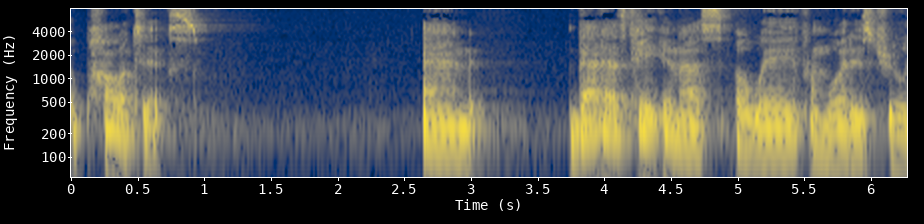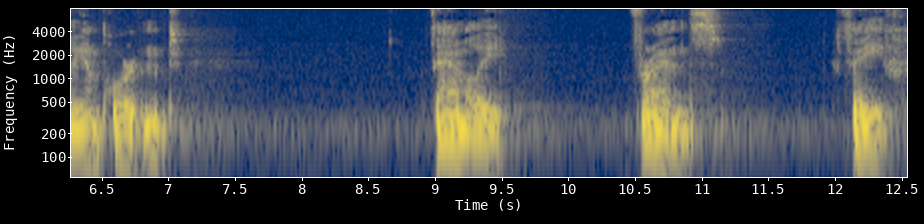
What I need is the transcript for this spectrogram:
of politics. And that has taken us away from what is truly important family, friends, faith.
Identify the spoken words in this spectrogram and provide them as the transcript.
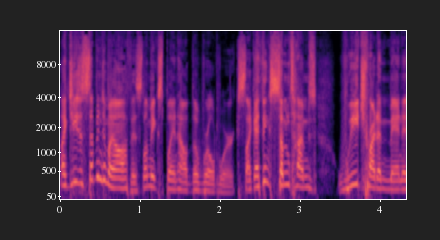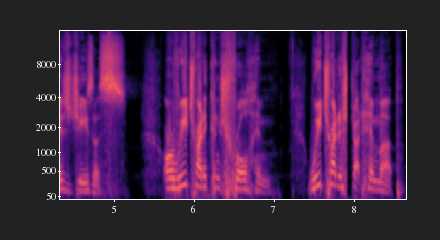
Like, Jesus, step into my office. Let me explain how the world works. Like, I think sometimes we try to manage Jesus, or we try to control him. We try to shut him up.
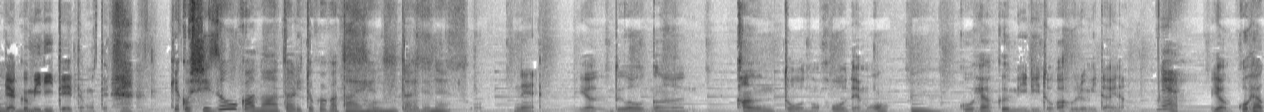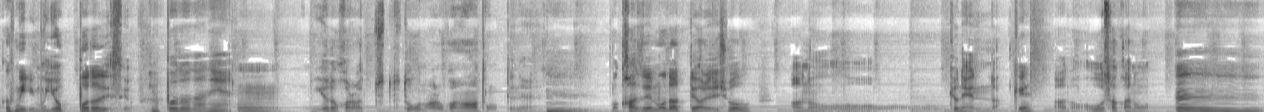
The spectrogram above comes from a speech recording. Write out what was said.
うん800ミリってって思って。結構静岡のあたりとかが大変みたいでね。そうね。いや関東の方でもうん。500ミリとか降るみたいな。ね。いや500ミリもよっぽどですよ。よっぽどだね。うんいやだからちょっとどうなるかなと思ってね、うん。まあ、風もだってあれでしょ？あのー去年だっけ？あの大阪の。うんうん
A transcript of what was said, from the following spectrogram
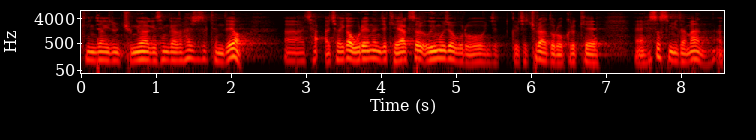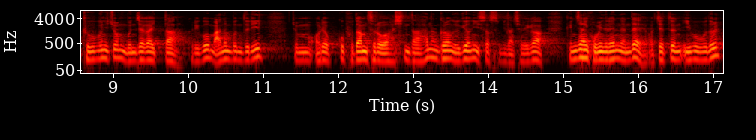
굉장히 좀 중요하게 생각을 하셨을 텐데요. 아, 자, 저희가 올해는 이제 계약서를 의무적으로 이제 그 제출하도록 그렇게 에, 했었습니다만 아, 그 부분이 좀 문제가 있다. 그리고 많은 분들이 좀 어렵고 부담스러워 하신다 하는 그런 의견이 있었습니다. 저희가 굉장히 고민을 했는데 어쨌든 이 부분을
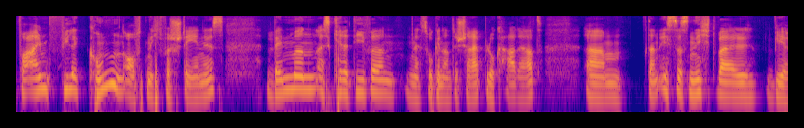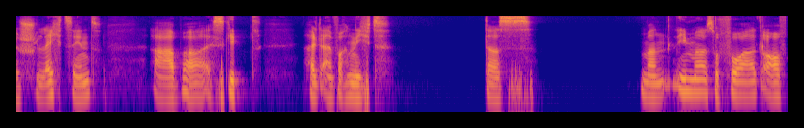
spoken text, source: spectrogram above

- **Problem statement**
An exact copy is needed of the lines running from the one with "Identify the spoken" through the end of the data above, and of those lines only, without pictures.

- **Completed task**
Identify the spoken words in this spectrogram and provide them as the transcript.
Like, Jesus, step into my office. Let me explain how the world works. Like, I think sometimes we try to manage Jesus, or we try to control him. We try to shut him up.
The spectrogram above comes from a speech recording. Write out what was said.
うん800ミリってって思って。結構静岡のあたりとかが大変みたいでね。そうね。いや関東の方でもうん。500ミリとか降るみたいな。ね。いや500ミリもよっぽどですよ。よっぽどだね。うんいやだからちょっとどうなるかなと思ってね、うん。まあ、風もだってあれでしょ？あのー去年だっけ？あの大阪の。うんうん
A transcript of what was said, from the following spectrogram
굉장히 좀 중요하게 생각을 하셨을 텐데요. 아, 자, 저희가 올해는 이제 계약서를 의무적으로 이제 그 제출하도록 그렇게 에, 했었습니다만 아, 그 부분이 좀 문제가 있다. 그리고 많은 분들이 좀 어렵고 부담스러워 하신다 하는 그런 의견이 있었습니다. 저희가 굉장히 고민을 했는데 어쨌든 이 부분을
spoken text, source: spectrogram above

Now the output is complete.